(Hammersmith: Kelmscott Press, 1896). Folded sheet measuring 16 3/4 by 11 1/2 inches, comprising pp. 1-2, and 15-16 of the Kelmscott Chaucer. This bifolium contains the magnificent opening of the Canterbury Tales with the woodcut by Edward Burne-Jones showing Chaucer holding a book and a pen while standing in a garden, the plants within that garden having been drawn by William Morris. The key significance of this sheet lies in the difference in the arrangement of the text: the first column contains seven lines, which was changed to six when the line "The tendre croppes, and the yonge sonne" was shifted to the second column in the published version. As we have previously handled a proof sheet for the opening page in which the first column contained five lines, the variations point to Morris's obsessive, exacting nature. The reason for this line shift was likely related to the fact that the initial word "Whan" was engraved by W.H. Hooper with the border and the heading on a single block, and the shift up was done after this text was proofed with the block, exposing what was likely a spacing issue. In this case, seven lines brought the first line quite close to the bottom of the initial border. Another interesting feature of this proof is that it is not on proofing paper; rather, it is on the heavier Chaucer paper, on which Morris personally preferred to check proofs.
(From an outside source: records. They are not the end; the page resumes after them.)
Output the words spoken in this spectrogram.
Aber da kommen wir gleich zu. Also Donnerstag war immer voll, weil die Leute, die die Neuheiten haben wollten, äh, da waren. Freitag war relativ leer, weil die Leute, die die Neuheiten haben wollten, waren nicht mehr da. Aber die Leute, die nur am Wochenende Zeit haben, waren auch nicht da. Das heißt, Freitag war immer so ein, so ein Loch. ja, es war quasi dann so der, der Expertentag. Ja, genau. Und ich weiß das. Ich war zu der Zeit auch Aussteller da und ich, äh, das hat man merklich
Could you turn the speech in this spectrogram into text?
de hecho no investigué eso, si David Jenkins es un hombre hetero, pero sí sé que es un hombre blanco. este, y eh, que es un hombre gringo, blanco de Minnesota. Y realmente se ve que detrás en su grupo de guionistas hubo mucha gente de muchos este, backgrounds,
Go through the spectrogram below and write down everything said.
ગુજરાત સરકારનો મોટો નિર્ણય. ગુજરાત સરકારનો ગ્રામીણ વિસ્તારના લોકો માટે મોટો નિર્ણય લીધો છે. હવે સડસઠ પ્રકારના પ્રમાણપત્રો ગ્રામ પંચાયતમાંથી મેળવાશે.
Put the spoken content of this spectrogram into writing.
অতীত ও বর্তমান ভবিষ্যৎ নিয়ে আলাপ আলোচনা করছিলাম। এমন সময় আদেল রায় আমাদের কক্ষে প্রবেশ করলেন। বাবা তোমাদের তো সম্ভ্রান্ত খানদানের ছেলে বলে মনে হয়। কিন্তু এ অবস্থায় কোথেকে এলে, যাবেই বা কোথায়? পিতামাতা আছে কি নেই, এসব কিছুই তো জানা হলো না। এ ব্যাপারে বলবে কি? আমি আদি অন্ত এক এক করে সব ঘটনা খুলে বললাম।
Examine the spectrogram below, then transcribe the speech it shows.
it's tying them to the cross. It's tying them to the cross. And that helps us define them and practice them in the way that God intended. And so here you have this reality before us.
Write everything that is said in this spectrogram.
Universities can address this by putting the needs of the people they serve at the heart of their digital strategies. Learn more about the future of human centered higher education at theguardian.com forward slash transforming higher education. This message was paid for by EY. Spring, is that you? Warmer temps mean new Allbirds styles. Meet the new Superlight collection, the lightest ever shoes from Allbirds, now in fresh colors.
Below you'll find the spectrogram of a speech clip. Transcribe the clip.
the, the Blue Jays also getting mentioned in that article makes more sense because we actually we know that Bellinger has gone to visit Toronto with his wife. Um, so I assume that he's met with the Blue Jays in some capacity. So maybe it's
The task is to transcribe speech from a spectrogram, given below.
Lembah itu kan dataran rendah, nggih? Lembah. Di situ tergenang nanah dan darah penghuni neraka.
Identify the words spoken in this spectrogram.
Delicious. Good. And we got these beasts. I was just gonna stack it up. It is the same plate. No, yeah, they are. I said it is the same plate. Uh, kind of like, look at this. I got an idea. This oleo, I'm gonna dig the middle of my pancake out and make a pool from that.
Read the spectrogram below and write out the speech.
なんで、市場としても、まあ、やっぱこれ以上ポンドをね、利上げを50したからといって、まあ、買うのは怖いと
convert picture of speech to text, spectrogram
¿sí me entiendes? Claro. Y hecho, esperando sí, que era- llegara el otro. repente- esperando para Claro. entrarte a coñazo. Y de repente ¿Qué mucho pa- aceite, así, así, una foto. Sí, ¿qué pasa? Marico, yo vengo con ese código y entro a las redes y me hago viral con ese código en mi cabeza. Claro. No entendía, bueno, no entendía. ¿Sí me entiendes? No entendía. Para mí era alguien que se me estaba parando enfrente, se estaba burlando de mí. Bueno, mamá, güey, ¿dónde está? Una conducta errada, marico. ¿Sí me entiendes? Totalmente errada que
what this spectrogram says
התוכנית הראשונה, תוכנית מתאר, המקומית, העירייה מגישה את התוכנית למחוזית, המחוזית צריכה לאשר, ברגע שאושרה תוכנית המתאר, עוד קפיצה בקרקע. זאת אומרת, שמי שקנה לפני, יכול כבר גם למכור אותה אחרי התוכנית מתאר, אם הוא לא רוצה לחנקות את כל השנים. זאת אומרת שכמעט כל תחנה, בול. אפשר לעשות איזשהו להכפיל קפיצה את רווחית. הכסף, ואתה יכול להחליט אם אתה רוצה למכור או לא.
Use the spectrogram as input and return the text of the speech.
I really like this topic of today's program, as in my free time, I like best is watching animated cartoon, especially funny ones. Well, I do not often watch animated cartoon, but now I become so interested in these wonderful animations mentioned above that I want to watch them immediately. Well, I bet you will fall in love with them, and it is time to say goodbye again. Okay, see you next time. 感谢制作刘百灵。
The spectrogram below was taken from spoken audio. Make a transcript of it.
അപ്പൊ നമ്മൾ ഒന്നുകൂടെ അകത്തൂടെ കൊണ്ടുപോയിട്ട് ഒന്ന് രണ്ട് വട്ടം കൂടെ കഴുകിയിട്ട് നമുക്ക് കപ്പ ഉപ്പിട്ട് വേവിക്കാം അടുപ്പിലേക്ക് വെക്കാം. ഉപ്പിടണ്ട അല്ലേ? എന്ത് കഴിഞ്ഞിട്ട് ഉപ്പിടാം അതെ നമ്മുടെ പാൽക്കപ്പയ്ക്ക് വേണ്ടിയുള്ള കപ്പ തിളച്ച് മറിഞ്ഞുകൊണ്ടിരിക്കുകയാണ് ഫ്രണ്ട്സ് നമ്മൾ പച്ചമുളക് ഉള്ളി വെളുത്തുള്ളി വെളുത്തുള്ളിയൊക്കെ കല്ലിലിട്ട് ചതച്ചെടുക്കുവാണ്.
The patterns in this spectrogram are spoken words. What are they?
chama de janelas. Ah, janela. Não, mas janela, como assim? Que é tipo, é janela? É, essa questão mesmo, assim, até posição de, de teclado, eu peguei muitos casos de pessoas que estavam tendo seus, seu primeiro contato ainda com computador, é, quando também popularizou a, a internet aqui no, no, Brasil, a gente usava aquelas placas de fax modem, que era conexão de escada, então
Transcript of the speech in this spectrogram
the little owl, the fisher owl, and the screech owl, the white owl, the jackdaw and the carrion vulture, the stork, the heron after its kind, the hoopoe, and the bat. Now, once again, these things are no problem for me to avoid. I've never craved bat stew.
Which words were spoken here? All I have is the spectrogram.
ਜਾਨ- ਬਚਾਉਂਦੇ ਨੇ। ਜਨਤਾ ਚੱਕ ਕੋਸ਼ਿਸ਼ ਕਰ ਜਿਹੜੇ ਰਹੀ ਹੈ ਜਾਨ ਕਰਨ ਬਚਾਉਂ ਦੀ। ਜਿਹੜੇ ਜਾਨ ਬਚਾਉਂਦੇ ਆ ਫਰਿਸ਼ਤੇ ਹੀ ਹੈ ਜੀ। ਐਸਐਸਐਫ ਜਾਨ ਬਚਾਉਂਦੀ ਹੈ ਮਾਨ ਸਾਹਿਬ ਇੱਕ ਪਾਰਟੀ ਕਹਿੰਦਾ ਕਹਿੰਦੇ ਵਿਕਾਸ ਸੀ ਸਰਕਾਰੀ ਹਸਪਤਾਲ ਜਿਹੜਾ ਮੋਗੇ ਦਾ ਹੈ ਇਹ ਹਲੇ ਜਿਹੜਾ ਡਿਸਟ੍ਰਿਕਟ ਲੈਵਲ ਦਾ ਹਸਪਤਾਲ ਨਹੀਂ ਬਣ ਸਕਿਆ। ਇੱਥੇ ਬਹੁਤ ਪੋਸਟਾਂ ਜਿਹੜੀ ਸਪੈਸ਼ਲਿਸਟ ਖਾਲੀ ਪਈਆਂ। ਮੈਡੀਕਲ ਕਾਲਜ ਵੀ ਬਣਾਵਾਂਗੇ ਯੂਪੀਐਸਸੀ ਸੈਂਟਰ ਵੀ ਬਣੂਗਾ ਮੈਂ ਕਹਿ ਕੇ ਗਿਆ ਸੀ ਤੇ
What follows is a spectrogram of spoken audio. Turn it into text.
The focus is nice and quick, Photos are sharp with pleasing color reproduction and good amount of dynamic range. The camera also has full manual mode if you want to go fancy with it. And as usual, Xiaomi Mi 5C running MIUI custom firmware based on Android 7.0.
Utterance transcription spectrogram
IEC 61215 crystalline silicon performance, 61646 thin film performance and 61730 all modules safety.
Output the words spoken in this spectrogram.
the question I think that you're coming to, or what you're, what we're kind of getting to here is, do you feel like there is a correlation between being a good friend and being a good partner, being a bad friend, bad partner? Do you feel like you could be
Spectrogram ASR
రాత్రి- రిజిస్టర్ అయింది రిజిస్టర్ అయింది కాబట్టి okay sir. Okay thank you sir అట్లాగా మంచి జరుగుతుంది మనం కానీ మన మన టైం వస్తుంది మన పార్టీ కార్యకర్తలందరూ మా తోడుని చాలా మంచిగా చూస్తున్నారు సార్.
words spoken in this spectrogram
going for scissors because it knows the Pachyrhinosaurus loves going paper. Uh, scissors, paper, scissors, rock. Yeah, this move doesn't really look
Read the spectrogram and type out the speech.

Light foxing, small nick to page just above the opening. Item #29152
(See Peterson A40, Related Materials, [qq]).